Last, the W which stands for water supply. Where is the best for this fire? Not the closest necessarily, but the one which allows you to leave the fire front of the structure open for the truck.
There, that's pretty easy, even for firefighters. SLOW. Think SLOW when you get close next time and I'm sure you will find it allows for more efficient positioning.
Let's review some of the basics:
Single Family dwelling: position well past the involved structure, looking at as many sides as possible on the approach. If you are stopping to lay out, and the truck is close, let them go by and get the best position. This will have to be pre-planned so both officers can anticipate this maneuver. One note of caution, don't let the truck officer give an on-scene report. It only allows for confusion to the next arriving engine, they will assume you have not arrived and could possibly think they need to take the first arriving position. Again, simple. But don't just position well past, pull over to the side, in another driveway, on the grass, whatever it takes. Just leave the road as open as possible for the truck.
Townhouse/Garden apartments: Probably the call we have to pay the most attention on, the problem here is usually parked cars and narrow driving aisles. Again, position to take advantage of the best water supply, maybe not the closest. There needs to be room at the front and rear for trucks here. That's why we have those leader lines, remember them? When was the last time your company trained on deploying and advancing this line?
Strip Malls: For the engine company, positioning at these calls requires the most discipline. It is critical on these structures to position in the parking aisles, well away from the front driving area. With the parked cars and narrow alleys, there is little room for error. Obtaining a water supply for these is a challenge also. Typically having the next in engine reverse lay to the hydrant after dropping a line at the entrance to where you are parked will be the most efficient or if the water is near the front driving area, use two three-inch lines instead of the soft sleeve. For the third arriving engines, don't just pull down the rear alley, stop well short, at least until the truck and/or rescue company gets positioned.

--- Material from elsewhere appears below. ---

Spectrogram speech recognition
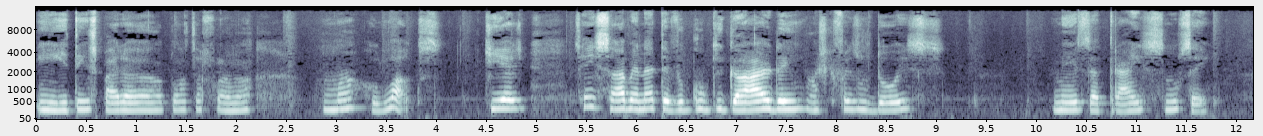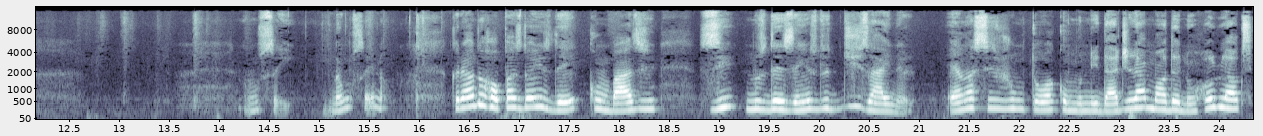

High rise: This one is a no-brainer. Park away from the building, everyone gets dressed (Yes, make sure your driver remembers how!) and go on in. Just be sure you don't park too far away, you really need to conserve your energy for this one. BUT, leave all access to the immediate driving area around the building open.

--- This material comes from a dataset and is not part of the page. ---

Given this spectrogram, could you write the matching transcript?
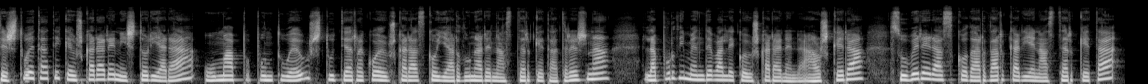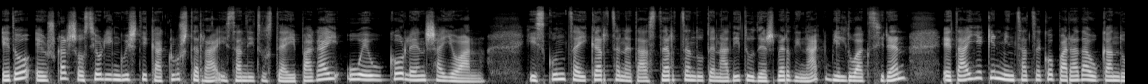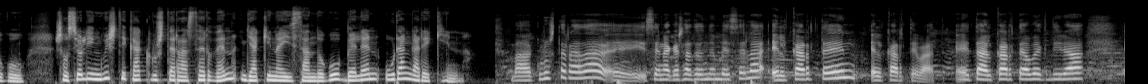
Testuetatik Euskararen historiara, umap.eus, tutierreko Euskarazko jardunaren azterketa tresna, Lapurdi Mendebaleko Euskararen auskera, Zubererazko dardarkarien azterketa edo Euskal Soziolinguistika klusterra izan dituzte aipagai UEUko lehen saioan. Hizkuntza ikertzen eta aztertzen duten aditu desberdinak bilduak ziren eta haiekin mintzatzeko parada ukandugu. Soziolinguistika klusterra zer den jakina izan dugu belen urangarekin. Ba, klusterra da, e, izenak esaten den bezala, elkarteen elkarte bat. Eta elkarte hauek dira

Positioning should be a part of every tactics drill. Concentrate on the first two engines and the first truck. Unless this is a commercial fire, most every vehicle after that is a transport. Leave them as far away as functional. Rescue Squads, Ambulances, other engines, canteens (well?.) park them away.

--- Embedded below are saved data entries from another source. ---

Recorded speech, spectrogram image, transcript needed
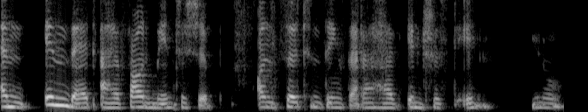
And in that, I have found mentorship on certain things that I have interest in you know,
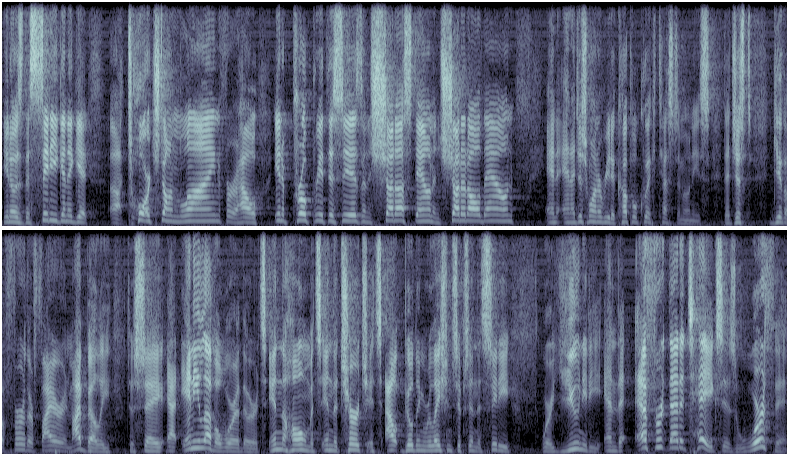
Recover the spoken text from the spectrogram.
you know, is the city going to get uh, torched online for how inappropriate this is and shut us down and shut it all down? And, and I just want to read a couple quick testimonies that just give a further fire in my belly to say, at any level, whether it's in the home, it's in the church, it's out building relationships in the city, where unity and the effort that it takes is worth it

This is not a new subject, it usually gets lumped in with size-up or hose line placement, but it is really a stand-alone function on the fireground. The one that will set the tone for the incident, good or bad.
You only get one opportunity to place them right, after that you are committed. Good or bad, positioning will dictate your fireground.